> [WHAT IS BEING ASKED]
The result should be the full listing copied exactly, with no pictures in it.

> [RECORDS FOR THE TASK]
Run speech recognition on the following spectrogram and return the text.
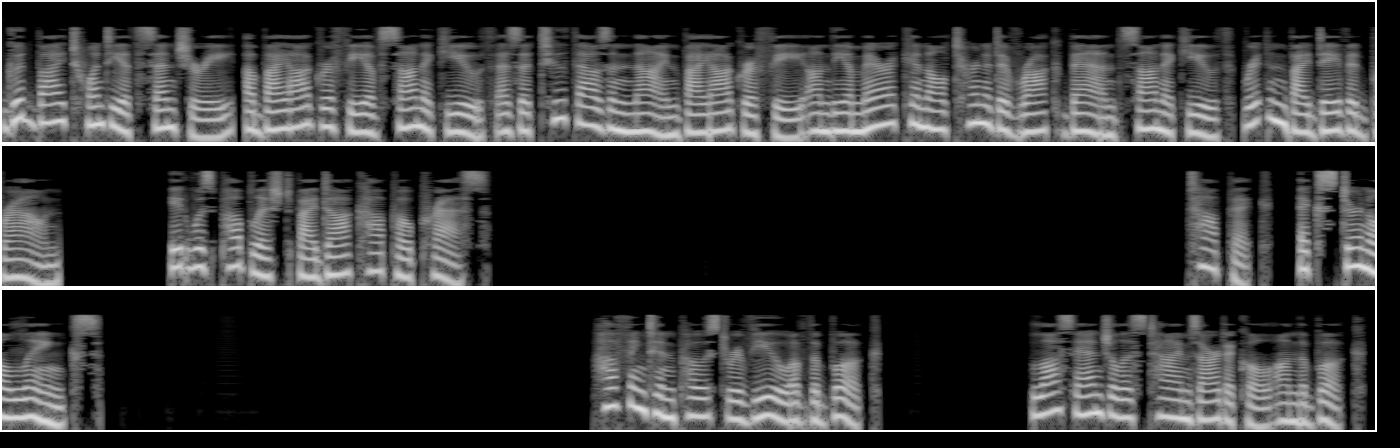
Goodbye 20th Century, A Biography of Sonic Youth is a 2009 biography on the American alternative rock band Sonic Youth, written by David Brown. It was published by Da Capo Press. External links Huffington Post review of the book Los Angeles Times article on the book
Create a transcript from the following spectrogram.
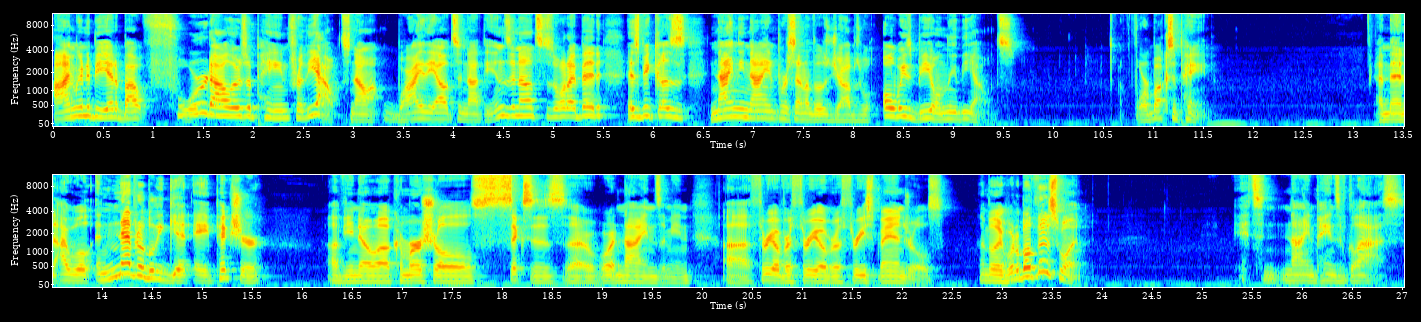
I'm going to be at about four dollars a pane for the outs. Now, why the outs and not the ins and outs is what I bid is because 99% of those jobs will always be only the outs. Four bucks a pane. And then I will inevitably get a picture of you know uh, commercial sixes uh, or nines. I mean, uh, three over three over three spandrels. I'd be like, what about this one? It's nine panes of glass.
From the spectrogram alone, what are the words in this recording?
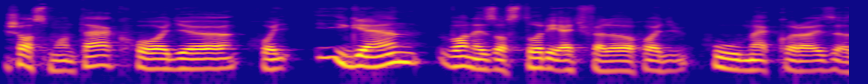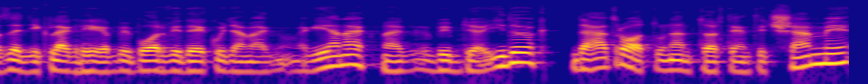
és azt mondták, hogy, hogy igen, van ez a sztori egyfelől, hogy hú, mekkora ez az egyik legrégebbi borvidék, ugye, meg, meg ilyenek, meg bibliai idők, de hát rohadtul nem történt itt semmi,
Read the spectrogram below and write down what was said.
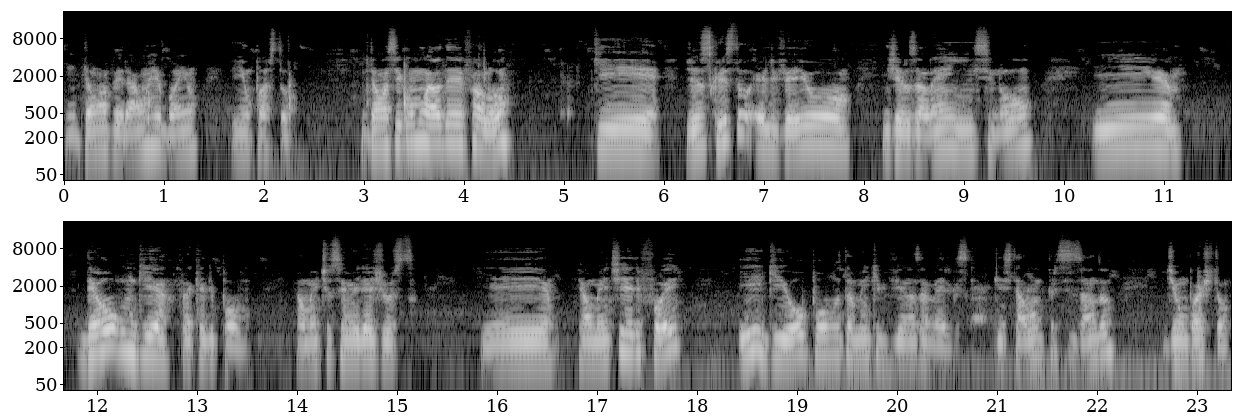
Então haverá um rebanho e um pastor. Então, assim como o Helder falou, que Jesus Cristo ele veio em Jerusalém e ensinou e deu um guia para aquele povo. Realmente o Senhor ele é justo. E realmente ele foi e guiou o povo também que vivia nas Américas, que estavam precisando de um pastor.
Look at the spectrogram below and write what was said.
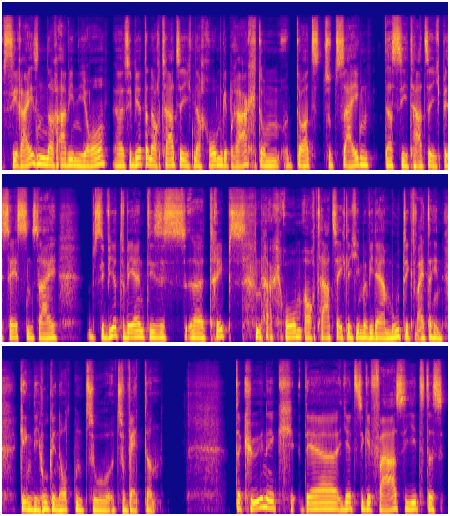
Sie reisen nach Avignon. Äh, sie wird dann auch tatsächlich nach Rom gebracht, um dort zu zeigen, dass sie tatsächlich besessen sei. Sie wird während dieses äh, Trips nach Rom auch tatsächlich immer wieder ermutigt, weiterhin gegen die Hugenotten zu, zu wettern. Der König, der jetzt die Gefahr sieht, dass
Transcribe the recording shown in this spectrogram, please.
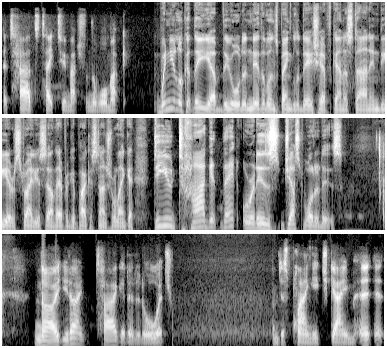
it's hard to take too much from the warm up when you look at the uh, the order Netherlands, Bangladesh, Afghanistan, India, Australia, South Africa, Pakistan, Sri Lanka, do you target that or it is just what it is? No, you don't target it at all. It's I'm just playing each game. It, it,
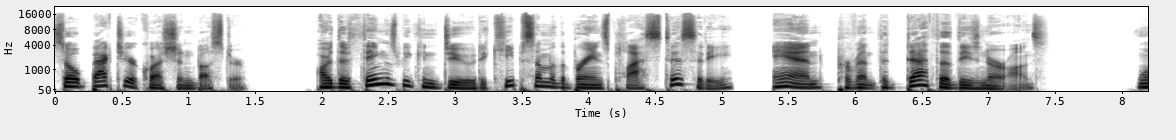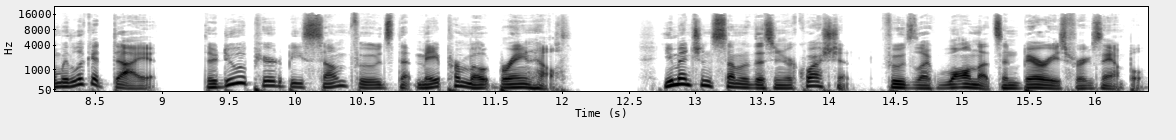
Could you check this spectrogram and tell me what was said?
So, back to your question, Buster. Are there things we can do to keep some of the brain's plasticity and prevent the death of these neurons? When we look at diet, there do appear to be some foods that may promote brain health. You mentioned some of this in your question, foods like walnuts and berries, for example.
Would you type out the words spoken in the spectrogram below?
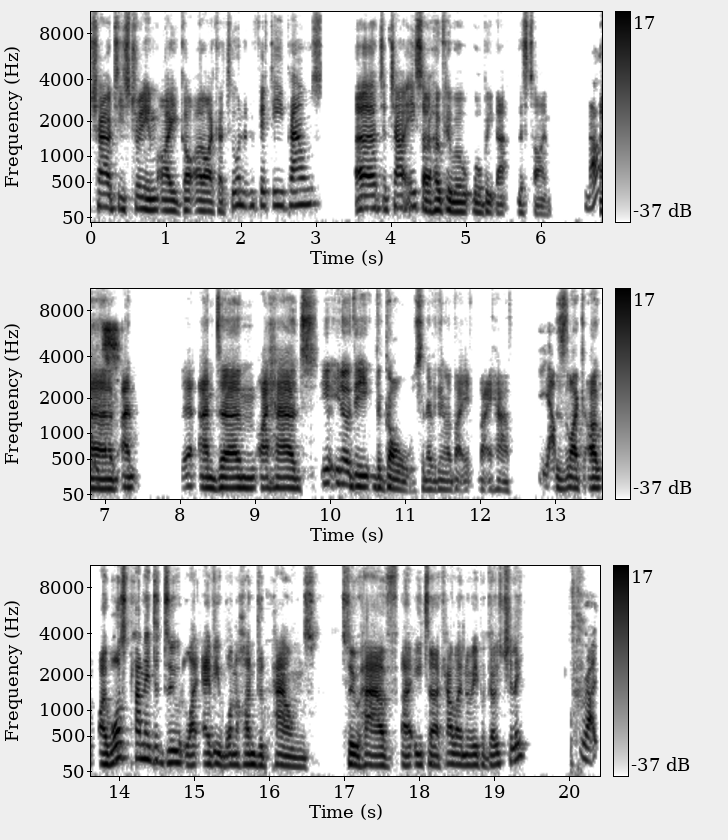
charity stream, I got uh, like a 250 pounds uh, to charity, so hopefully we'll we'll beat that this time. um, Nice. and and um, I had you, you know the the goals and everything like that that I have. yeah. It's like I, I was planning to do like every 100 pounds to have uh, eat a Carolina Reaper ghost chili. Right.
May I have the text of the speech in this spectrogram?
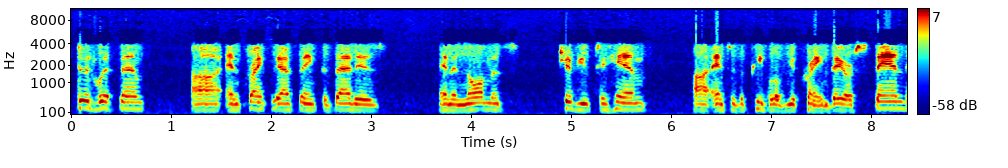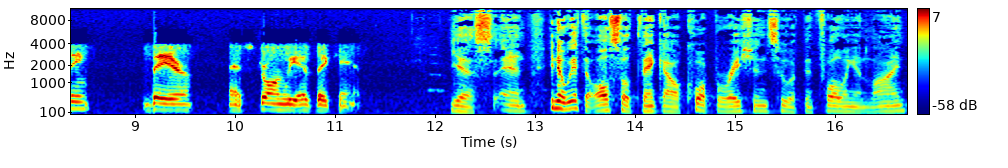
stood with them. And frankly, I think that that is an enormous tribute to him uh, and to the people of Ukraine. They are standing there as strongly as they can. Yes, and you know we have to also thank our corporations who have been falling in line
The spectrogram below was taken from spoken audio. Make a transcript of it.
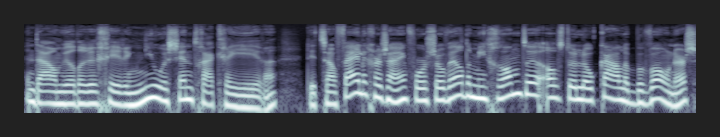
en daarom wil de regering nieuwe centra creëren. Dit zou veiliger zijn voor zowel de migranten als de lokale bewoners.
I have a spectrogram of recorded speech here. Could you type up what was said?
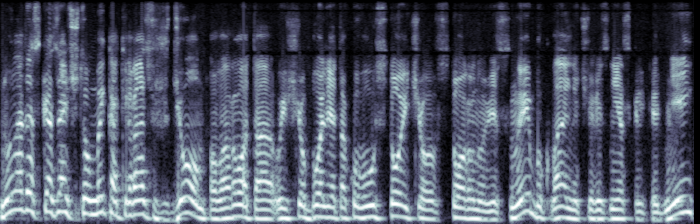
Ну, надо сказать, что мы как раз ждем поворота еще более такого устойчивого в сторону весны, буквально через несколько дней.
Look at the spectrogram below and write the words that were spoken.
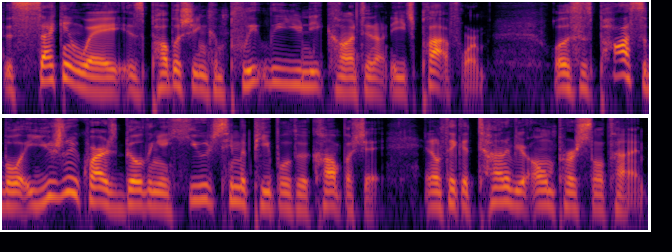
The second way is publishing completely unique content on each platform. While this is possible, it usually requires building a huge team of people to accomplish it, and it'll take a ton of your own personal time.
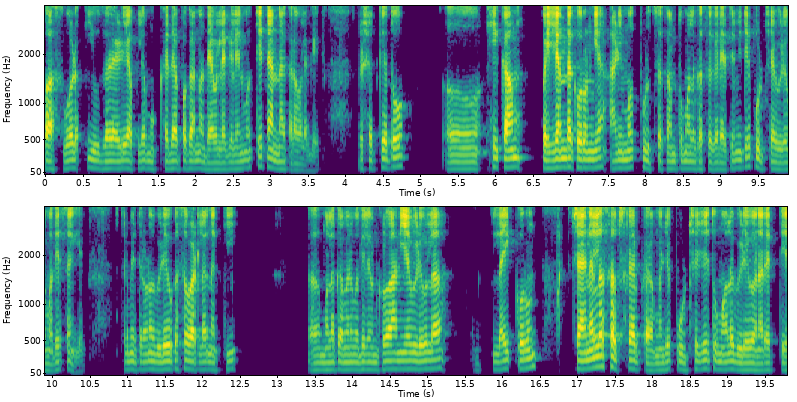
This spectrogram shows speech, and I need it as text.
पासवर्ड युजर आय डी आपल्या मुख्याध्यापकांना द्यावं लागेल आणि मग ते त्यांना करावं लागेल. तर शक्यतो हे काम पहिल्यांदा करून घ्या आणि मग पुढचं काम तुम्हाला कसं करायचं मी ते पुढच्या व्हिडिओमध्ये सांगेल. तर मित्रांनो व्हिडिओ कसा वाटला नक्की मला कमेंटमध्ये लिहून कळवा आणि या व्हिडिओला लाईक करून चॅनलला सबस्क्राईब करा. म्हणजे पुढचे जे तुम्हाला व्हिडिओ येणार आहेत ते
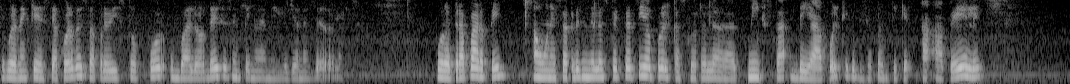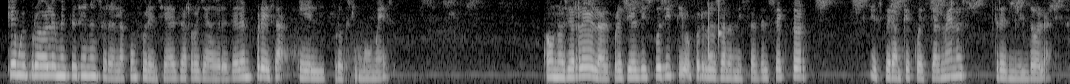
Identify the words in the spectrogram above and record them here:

> [TASK SOLUTION]
Run speech recognition on the following spectrogram and return the text.
Goodbye 20th Century, A Biography of Sonic Youth is a 2009 biography on the American alternative rock band Sonic Youth, written by David Brown. It was published by Da Capo Press. External links Huffington Post review of the book Los Angeles Times article on the book
Create a transcript from the following spectrogram.
I'm going to be at about four dollars a pane for the outs. Now, why the outs and not the ins and outs is what I bid is because 99% of those jobs will always be only the outs. Four bucks a pane. And then I will inevitably get a picture of you know uh, commercial sixes uh, or nines. I mean, uh, three over three over three spandrels. I'd be like, what about this one? It's nine panes of glass.
From the spectrogram alone, what are the words in this recording?
és azt mondták, hogy, hogy igen, van ez a sztori egyfelől, hogy hú, mekkora ez az egyik legrégebbi borvidék, ugye, meg, meg ilyenek, meg bibliai idők, de hát rohadtul nem történt itt semmi,
Read the spectrogram below and write down what was said.
Então haverá um rebanho e um pastor. Então, assim como o Helder falou, que Jesus Cristo ele veio em Jerusalém e ensinou e deu um guia para aquele povo. Realmente o Senhor ele é justo. E realmente ele foi e guiou o povo também que vivia nas Américas, que estavam precisando de um pastor.
Look at the spectrogram below and write what was said.
Sie reisen nach Avignon. Äh, sie wird dann auch tatsächlich nach Rom gebracht, um dort zu zeigen, dass sie tatsächlich besessen sei. Sie wird während dieses äh, Trips nach Rom auch tatsächlich immer wieder ermutigt, weiterhin gegen die Hugenotten zu, zu wettern. Der König, der jetzt die Gefahr sieht, dass
Transcribe the recording shown in this spectrogram, please.
it's hard to take too much from the warm up when you look at the uh, the order Netherlands, Bangladesh, Afghanistan, India, Australia, South Africa, Pakistan, Sri Lanka, do you target that or it is just what it is? No, you don't target it at all. It's I'm just playing each game. It, it,
Could you check this spectrogram and tell me what was said?
So, back to your question, Buster. Are there things we can do to keep some of the brain's plasticity and prevent the death of these neurons? When we look at diet, there do appear to be some foods that may promote brain health. You mentioned some of this in your question, foods like walnuts and berries, for example.
Would you type out the words spoken in the spectrogram below?
charity stream, I got uh, like a 250 pounds uh, to charity, so hopefully we'll we'll beat that this time. um, Nice. and and um, I had you, you know the the goals and everything like that that I have. yeah. It's like I, I was planning to do like every 100 pounds to have uh, eat a Carolina Reaper ghost chili. Right.
May I have the text of the speech in this spectrogram?
stood with them. And frankly, I think that that is an enormous tribute to him uh, and to the people of Ukraine. They are standing there as strongly as they can. Yes, and you know we have to also thank our corporations who have been falling in line
The spectrogram below was taken from spoken audio. Make a transcript of it.
en daarom wil de regering nieuwe centra creëren. Dit zou veiliger zijn voor zowel de migranten als de lokale bewoners.
I have a spectrogram of recorded speech here. Could you type up what was said?
Ну, надо сказать, что мы как раз ждем поворота еще более такого устойчивого в сторону весны, буквально через несколько дней.
Look at the spectrogram below and write the words that were spoken.
The second way is publishing completely unique content on each platform. While this is possible, it usually requires building a huge team of people to accomplish it, and it'll take a ton of your own personal time.
This spectrogram shows speech, and I need it as text.
पासवर्ड युजर आय डी आपल्या मुख्याध्यापकांना द्यावं लागेल आणि मग ते त्यांना करावं लागेल. तर शक्यतो हे काम पहिल्यांदा करून घ्या आणि मग पुढचं काम तुम्हाला कसं करायचं मी ते पुढच्या व्हिडिओमध्ये सांगेल. तर मित्रांनो व्हिडिओ कसा वाटला नक्की मला कमेंटमध्ये लिहून कळवा आणि या व्हिडिओला लाईक करून चॅनलला सबस्क्राईब करा. म्हणजे पुढचे जे तुम्हाला व्हिडिओ येणार आहेत ते
Identify the words in the spectrogram above and record them here:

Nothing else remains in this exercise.